In addition: “synodality in the Church, to which Pope Francis often refers, is not synonymous with democracy or majority decisions, but is a different way of participating in the decision-making process.”

The Pontifical Council justifies its position by citing the document on Synodality in the life and mission of the Church by the International Theological Commission, published on May 5, 2018, which distinguishes between elaboration and decision-making: “Elaboration is a synodal task; the decision is a ministerial responsibility,” in other words, the first is common to all, the second is the responsibility of the bishops alone. However, no difference is made between the two processes in the statutes.

It is good to read these details, but several facts take away from them.

Cardinal Marx’s Scathing Response

The first fact is the way in which Cardinal Marx responds to Rome. First, he claims that the Articles under criticism are obsolete. He reproaches Cardinal Ouellet for his way of doing things. Last but not least, he sweeps the objection away with the back of his hand: the synodal path is a “sui generis process” which must in no case be interpreted “through the prism of the instruments of Canon Law,” and, above all, not as a particular council. In other words: move along, nothing to see here.
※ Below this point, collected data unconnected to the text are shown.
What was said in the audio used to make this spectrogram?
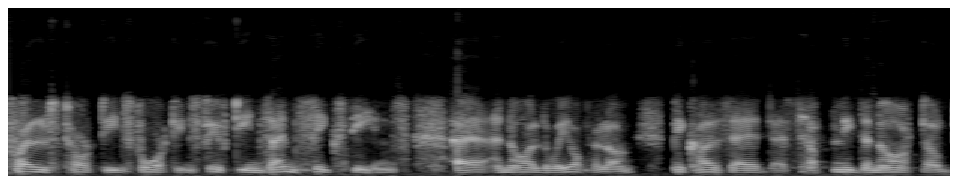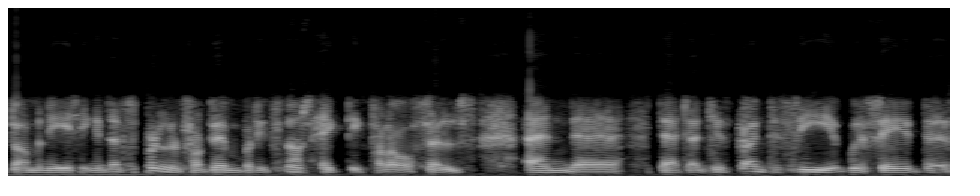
12s, 13s, 14s, 15s, and 16s, uh, and all the way up along, because uh, certainly the North are dominating, and that's brilliant for them, but it's not hectic for ourselves. And uh, that, and it's grand to see, we'll say, the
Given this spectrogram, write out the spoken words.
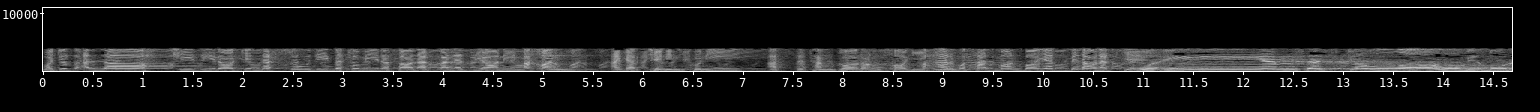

He adds, with a certain effrontery: “We hope that the results of this effort in our country will also be useful for the universal Church and for other episcopal conferences.” Then he explains the reasons which justify the ZdK’s participation: the peculiarity of the Church of Germany in which the laity have a strong involvement, and the need to change the “factors of institutional influence” which allowed the abuses.

On the synodal path website ( the following explanation is given:

“Why not a synod? A synod is a format clearly defined by Canon Law, in which everything is settled, from the definition of themes to the composition of the participants and their competences. A synod requires the approval of the Holy See, which can often only be given after a long-term procedure. This slows down the speed required to process the issues under consideration.”

“In the current situation, a sui generis synodal approach opens up a debate focused on current challenges. It allows the discovery of a ‘wider horizon’ which opens up new spaces in which innovative actions can be undertaken.”

The second fact is that after this letter and the meeting between Cardinal Marx and the Pope in Rome in early September, the synodal path was no longer a threat.

The third fact is an observation: no correction has been made to the statutes on the essential elements looked at by the Pontifical Council for the interpretation of legislative texts.

Pretentious Pyromaniacs

One has to wonder, however, how this situation was made possible. The root is still to be found in ... the Second Vatican Council. By exaggerating and magnifying the function of the laity in the Church, by tending to assimilate the common priesthood of the faithful into the sacred ministry of the priest, by wanting to give as much space as possible to their activity in even priestly functions, it launched a destructive dynamic.

The responsibility falls especially on Paul VI. By approving the regulations of the Dutch pastoral council, he sanctioned the possibility of a synod with a distinct secular majority. As for the Würzburg Synod, held 45 years ago in Germany, and whose statutes were also approved by Rome, it included a parity of clerics and laity.

Finally, the new Code of Canon Law of 1983 authorizes the presence of laity in private and provincial councils, even if it limits the number so that it is less than that of the clerics. It is an open door, even if only half open. Cardinal Marx, DBK, and ZdK are opening it completely.

We must conclude by wondering at the naiveté—or, for some, the complicity—of those who think they can invite into an assembly, laypeople living in “democracy,” who have become “adults and responsible,” stuffed with the voting culture, and tell them: “you are not there to decide, but to advise.” While in Germany they already possess many decision-making powers in the Church.

The revolution is like a bicycle: when it does not advance, it falls. The two-wheeled bicycle— DBK and ZdK—is on the way of the synodal path.